Sunday, February 7, 2010

Early Release

The 3rd guiding criminal justice principle of the Lampstand Foundation is:

3) Prison is the most appropriate criminal sanction to protect society and punish the criminal, while allowing the opportunity for criminal reformation.

Prison is an effective sanction for crime which has been used by human beings since ancient times. It serves to protect the public from predatory crime, acts as a deterrence and as incapacitation, and allows the penitential criminal the opportunity--while removed from the community--to reflect upon and correct his criminal behavior.

Early release violates this principle fundamentally, by interfering with the appropriate juridical decision to separate the criminal, for a specific length of time, from the public upon which he has preyed.

As this article from the Sacramento Bee indicates, the results—while not always so—can sometimes be very bad, and the point of incapacitation is to reduce the possibility of sometimes.

An excerpt.

“It was probably just a matter of time. But less than one day?

“Sacramento sheriff's officials say that's how long it took for an inmate who was set free Monday under an early-release plan to be arrested again, this time on a charge of attempted rape.

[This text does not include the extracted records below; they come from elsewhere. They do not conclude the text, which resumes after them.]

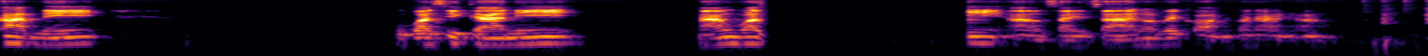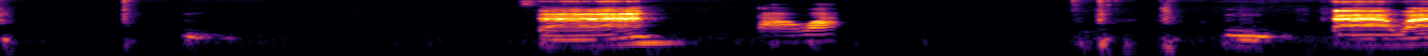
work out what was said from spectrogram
ภาพนี้ อุบาสิกานี้หาอุบาสิกานี้อ้าวใส่สากันไปก่อนก็ได้อ้าวอืมสา ตาวะ อืม ตาวะ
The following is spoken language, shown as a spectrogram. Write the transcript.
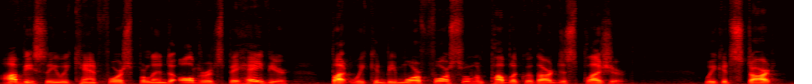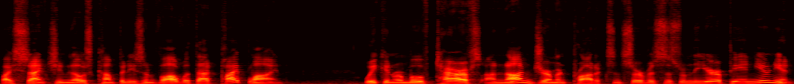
Obviously, we can't force Berlin to alter its behavior, but we can be more forceful in public with our displeasure. We could start by sanctioning those companies involved with that pipeline. We can remove tariffs on non German products and services from the European Union.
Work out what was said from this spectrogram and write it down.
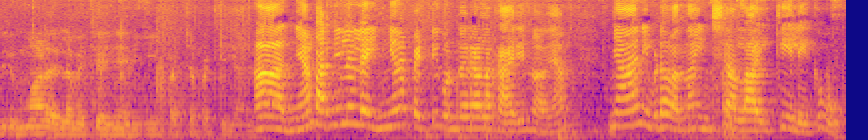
ഇതിൽ ഉമ്മാടെ എല്ലാം വെച്ച് കഴിഞ്ഞാൽ എനിക്ക് ഈ പച്ച പച്ച ഞാൻ ആ ഞാൻ പറഞ്ഞില്ലല്ലോ ഇങ്ങനെ പെട്ടി കൊണ്ടുവരാനുള്ള കാര്യം എന്ന് പറഞ്ഞാൽ ഞാൻ ഇവിടെ വന്നാൽ ഇൻഷല്ല ഐക്യയിലേക്ക് പോകും.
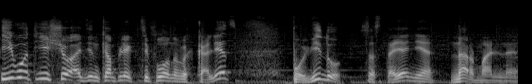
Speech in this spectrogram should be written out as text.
И вот еще один комплект тефлоновых колец. По виду состояние нормальное.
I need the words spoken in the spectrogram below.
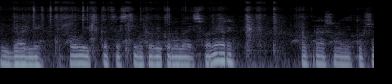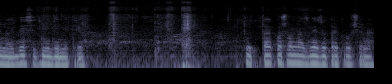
Далі поличка, ця стінка виконана із фанери окрашеної товщиною 10 мм. Тут також вона знизу прикручена.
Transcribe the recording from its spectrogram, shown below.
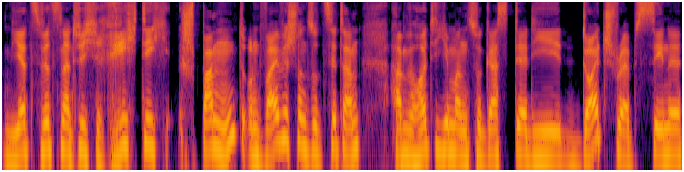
jetzt wird es natürlich richtig spannend. Und weil wir schon so zittern, haben wir heute jemanden zu Gast, der die Deutschrap-Szene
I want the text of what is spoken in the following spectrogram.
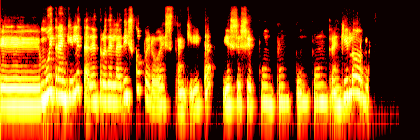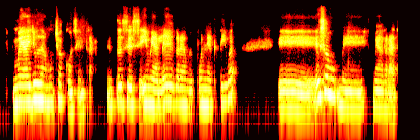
eh, muy tranquilita dentro de la disco, pero es tranquilita y es ese pum, pum, pum, pum, tranquilo, me ayuda mucho a concentrar. Entonces, y me alegra, me pone activa. Eh, eso me, me agrada.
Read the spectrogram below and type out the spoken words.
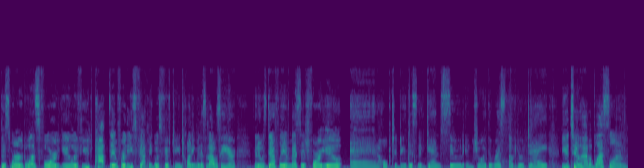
This word was for you. If you popped in for these, I think it was 15, 20 minutes that I was here, then it was definitely a message for you. And hope to do this again soon. Enjoy the rest of your day. You too. Have a blessed one.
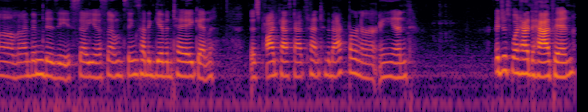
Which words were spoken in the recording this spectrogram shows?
Um, and I've been busy. So, you know, some things had to give and take. And this podcast got sent to the back burner and it just what had to happen.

“The incident prompted immediate outrage from groups opposed to the new state law aimed at reducing prison populations by gradually releasing nonviolent, low-level offenders who earn extra credits for participating in educational and other programs.

"Our greatest fear has occurred almost immediately after the early release of these inmates," said Christine Ward of the Crime Victims Action Alliance.

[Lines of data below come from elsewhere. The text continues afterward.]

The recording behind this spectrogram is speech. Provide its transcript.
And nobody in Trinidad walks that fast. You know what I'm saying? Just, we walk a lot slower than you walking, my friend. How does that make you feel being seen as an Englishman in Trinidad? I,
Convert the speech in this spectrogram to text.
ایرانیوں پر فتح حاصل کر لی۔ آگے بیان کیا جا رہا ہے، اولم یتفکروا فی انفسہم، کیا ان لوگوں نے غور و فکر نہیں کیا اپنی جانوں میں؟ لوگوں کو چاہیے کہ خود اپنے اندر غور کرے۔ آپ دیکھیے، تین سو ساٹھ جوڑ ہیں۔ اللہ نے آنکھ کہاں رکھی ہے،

“But the arrest of Kevin Eugene Peterson less than a day after he was cut loose from the Sacramento County jail also sparked questions over whether counties releasing jail inmates since the law took effect Jan. 25 are interpreting the law correctly.

“It all began Monday evening, when the Sacramento County Sheriff's Department began releasing hundreds of inmates early from the county's jails.

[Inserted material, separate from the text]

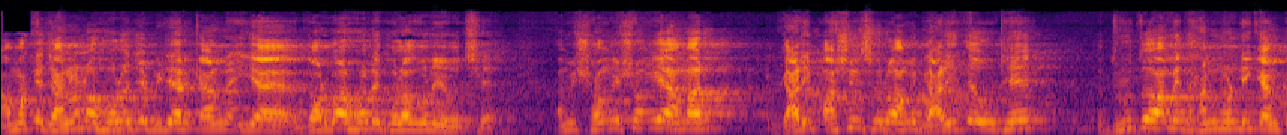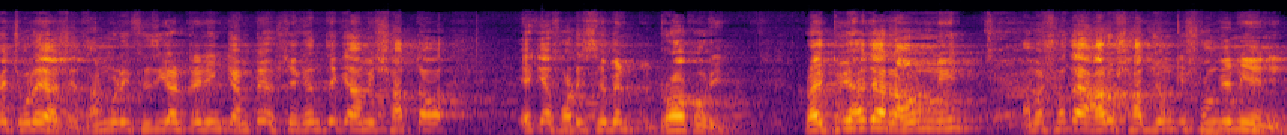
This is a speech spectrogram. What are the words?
আমাকে জানানো হলো যে বিডিআর কান, ইয়া, দরবার হলে গোলাগুলি হচ্ছে। আমি সঙ্গে সঙ্গে আমার গাড়ি পাশেই ছিল, আমি গাড়িতে উঠে দ্রুত আমি ধানমন্ডি ক্যাম্পে চলে আসি। ধানমন্ডি ফিজিক্যাল ট্রেনিং ক্যাম্পে, সেখান থেকে আমি সাতটা একে ফর্টি সেভেন ড্র করি। প্রায় দুই হাজার রাউন্ড নিই, আমার সাথে আরও সাতজনকে সঙ্গে নিয়ে নিই।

“The state says it has not released any inmates under the new law, which is designed to take effect gradually and only after intense review of each prisoner.

“But Sacramento and other counties have decided the new law allows them to apply good-time credits to inmates retroactively, which led to the release of Peterson 16 days early Monday.

“Peterson was rearrested at about 12:30 p.m. Tuesday, when police say he attempted to assault a woman in the 1300 block of North C Street.

“He was booked into the Sacramento County jail at 3:21 p.m. Tuesday on charges of attempted rape, sexual battery, false imprisonment and violating the terms of his probation, records show.”